Use your eyes. Look at real chimneys and what surrounds them (reason enough for a trip to Paris or Prague–their rooftops are the best!). It’s one of those areas where one can play with the subtleties of paint and aging effects, creating yet another element of that elusive illusion of reality.
Always loved your bricks, especially on the 20th St. Emporium.
I do plan on a trip from Seattle to Astoria, a few weeks from now in August, to visit the nautical museum. I can offer free transportation at that time back to Seattle for the tiles for any buyers from Seattle.
I would probably have been jumping up and down to buy the box but last year having a need I figured out a way to make realistic looking antique bricks from Activa air drying clay and also from real clay that I fire in a kiln.
karincorbin at gmail

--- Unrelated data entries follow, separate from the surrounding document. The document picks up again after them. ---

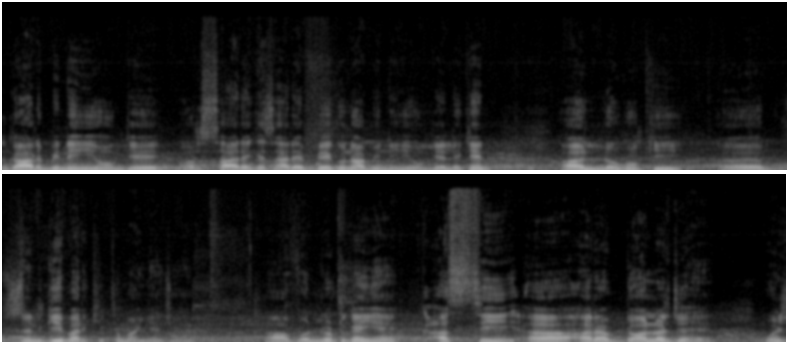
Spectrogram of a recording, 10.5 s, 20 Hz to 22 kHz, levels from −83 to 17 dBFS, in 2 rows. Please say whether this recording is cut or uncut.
cut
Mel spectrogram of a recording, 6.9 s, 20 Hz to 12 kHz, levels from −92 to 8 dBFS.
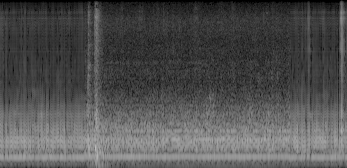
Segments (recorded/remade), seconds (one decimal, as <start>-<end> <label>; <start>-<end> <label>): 0.0-1.7 remade; 1.7-5.8 recorded; 5.8-6.9 remade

I have wondered a few times if the name of this project is related to the window in the chimney feature. When driving into the town of Port Townsend, WA. the first big Victorian mansion one reaches on Sims Road has a stained glass window in the chimney of the dining room. That is the J.C. Saunders house. It is hard to see the chimney in the summer time with leaves on the shrubs and trees but in the winter it is visible. I know you have seen that chimney when visiting Port Townsend.

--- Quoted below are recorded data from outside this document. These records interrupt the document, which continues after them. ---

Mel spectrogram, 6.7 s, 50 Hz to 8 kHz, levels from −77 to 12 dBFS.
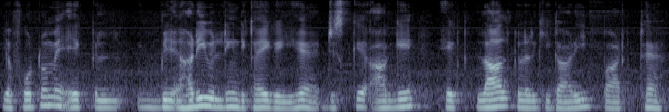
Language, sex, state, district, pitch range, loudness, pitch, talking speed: Hindi, male, Arunachal Pradesh, Lower Dibang Valley, 135-145 Hz, -20 LUFS, 140 Hz, 150 wpm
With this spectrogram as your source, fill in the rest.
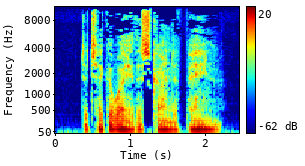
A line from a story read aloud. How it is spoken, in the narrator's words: she whispered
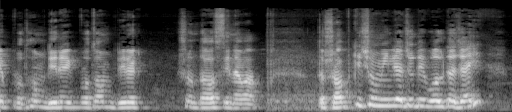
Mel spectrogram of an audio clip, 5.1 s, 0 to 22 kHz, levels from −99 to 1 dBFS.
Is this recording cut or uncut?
uncut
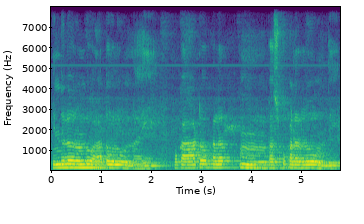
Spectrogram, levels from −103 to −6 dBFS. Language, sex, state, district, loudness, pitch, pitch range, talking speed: Telugu, male, Telangana, Mahabubabad, -15 LUFS, 155 Hz, 145-160 Hz, 115 wpm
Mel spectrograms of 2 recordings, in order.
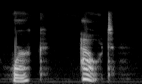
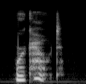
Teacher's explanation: Really push that K onto the next word.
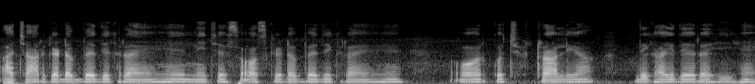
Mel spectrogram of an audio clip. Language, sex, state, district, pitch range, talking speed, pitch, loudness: Hindi, male, Chhattisgarh, Bilaspur, 105-115 Hz, 165 wpm, 110 Hz, -20 LUFS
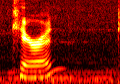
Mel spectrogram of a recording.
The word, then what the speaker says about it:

Great observation! It’s possible we saw that house in PT, but I have no recollection of it now. It might just have been serendipity.
And your brick solution sounds great. Thank you for the offer of brick transportation to Seattle–as of at 8:00 a.m. PDT Sunday the 17th there are 35 tiles left.

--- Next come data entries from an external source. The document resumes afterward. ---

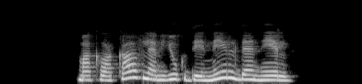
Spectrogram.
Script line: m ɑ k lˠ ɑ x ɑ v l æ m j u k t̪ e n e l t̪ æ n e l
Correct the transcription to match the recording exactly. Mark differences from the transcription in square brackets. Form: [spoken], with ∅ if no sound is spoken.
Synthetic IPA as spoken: m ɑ k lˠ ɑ [k] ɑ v l æ m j u k [d̪] e n e l [d̪] æ n e l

This is a link to a collection of blog postings about my brick making adventures. I need to go back someday and put it into standard step by step format. But that won’t happen this summer.
They look great, Karin! Definitely a good solution to the brick problem.
Can you tell me where to buy a 12 x 12 vinyl tile (8 brick pattern)
like the one in your blog article?
Santa Monica, CA
Alas, they are no longer available, and haven’t been for at least a decade. Our students spent a great deal of time combing close-outs, and etc. but no more have surfaced.
I had that brick floor put down in this house when we moved into it in 1969. A few years later we covered it with a rug. Two years ago, every thing was pulled up and we put real tiles down. I think the extra brick tiles we had were tossed. If I knew, I would have saved them. But, if I happen to come across them I will let you all know. Jacqueline in NJ
Thanks, Jacqueline. I’ll send you a prize if you find any!
I have a few of the bricks somewhere in my many storage spots. Once we moved 8 yrs ago I couldn’t tell you where they managed to wander off to. If I find them I will let you all know. I have followed Your adventures for a long time and ran out to purchase the tiles, Leo ,my late husband
cut them by hand brick by brick ,with a blade. No easy feat. I think that the sticky stuff is still on then. Bless his heart he did any thing for me, I sure miss him. I have the neatest picture of you both I took at a Name Convention way back. BJ >^,,^<
Pretty! This was an extremeely wonderful article.
Many thanks for providing these details.
My husband was suppose to make a birdhouse just like the house his Mom lives in. Well, now it really looks like a dollhouse but built as a birdhouse. Problem is, what can you use to make the brick, siding and roofing to be weather proof. It’s beautiful, hate to put the holes in it for birdies. Everything seems as it will be destroyed in weather, live in MN. Any suggestions. Thanks, Sue
Sorry, I just fo0und this comment. I have no idea what you’ll use for weatherproofing–you might ask at the lumber yard or hardware store, if you haven’t already.
Oh wow – genius! On a related note, I grew up in a 1940 center hall colonial that was perfectly symmetrical on the front. The chimney on the dining room side had a window in the middle of it and I always loved that detail.
Interesting that was happening so long after the Victorian era.